The Free Press, Mankato, MN

December 27, 2012

Our View: Move forward with U.S.-Dakota war, peace history

The Free Press

— Mankato's commemoration of the 150th anniversary of the largest mass execution in U.S. history proved to be one of the most solemn and at the same time enlightening moments in local event history.

The 150th anniversary was notable because diverse people came together to create a new, respectful and interesting memorial, and at the same time opened up a chapter of quiet history to the inspection of learned people and eager students.

Mankato, New Ulm and St. Peter and their respective counties can move forward from here with an opportunity to keep class open, to enhance the narrative and provide many points of view on the events of U.S.-Dakota War of 1862.

We sometimes overlook the rich history that comes from the events that first appear dark and in the shadows. We've been somewhat reluctant to promote this history as a result. But as we heard the story of the war unfold, we found many encouraging signs. There were leaders on both sides who tried to prevent the bloodshed and who tried to settle differences without violence.

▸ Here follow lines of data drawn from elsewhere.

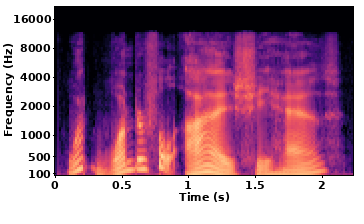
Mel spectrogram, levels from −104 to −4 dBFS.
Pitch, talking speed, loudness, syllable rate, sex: 125 Hz, 135 wpm, -20 LUFS, 3.5 syllables/s, male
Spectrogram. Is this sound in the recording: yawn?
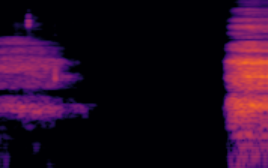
yes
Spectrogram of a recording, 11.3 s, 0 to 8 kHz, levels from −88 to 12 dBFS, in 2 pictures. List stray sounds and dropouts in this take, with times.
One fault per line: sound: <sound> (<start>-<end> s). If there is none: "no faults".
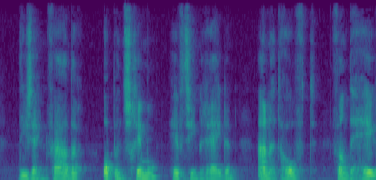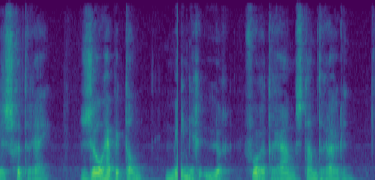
sound: dropout (8.3-8.4 s)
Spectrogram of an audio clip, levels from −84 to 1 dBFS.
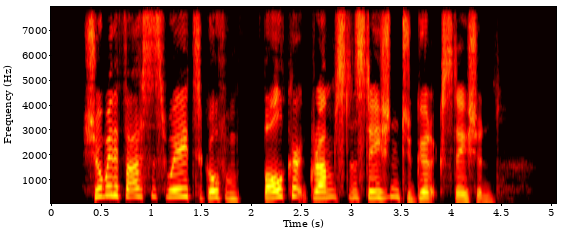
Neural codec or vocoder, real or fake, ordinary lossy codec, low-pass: none; real; none; none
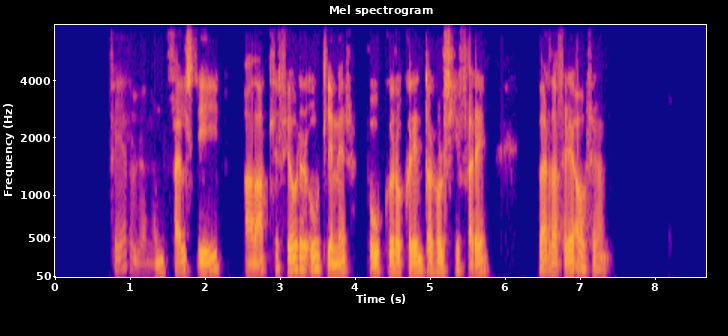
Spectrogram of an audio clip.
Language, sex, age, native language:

Their success and failures enlighten for the future.

All of southern Minnesota has the unprecedented attention of a U.S. president, arguably one of the country's most important presidents. That's history to behold and study. As such, southern Minnesota is part of a larger U.S. history.

The history of a people's forgiveness is another nugget we may be taking for granted. There are great lessons in how that forgiveness came about, who gave it voice and what obstacles they faced. More great lessons for us now.

The recounting of events by the Minnesota Historical Society was nothing short of spectacular. The main exhibit in St. Paul was moving, but the outreach of historians through self-directed tours through southern Minnesota also instructed our understanding. We'd like to see a short narrative at the memorial site of events that led up to the war and subsequent executions.

We call on the Minnesota society but also historical societies in Brown, Blue Earth and Nicollet county to embrace these histories now given more attention and expand them for education throughout the region. We call on schools everywhere in Minnesota to incorporate this important part of history into curriculums.

Let's not let the 150th anniversary of these events be the end of the story and the study. Let's make them the beginning.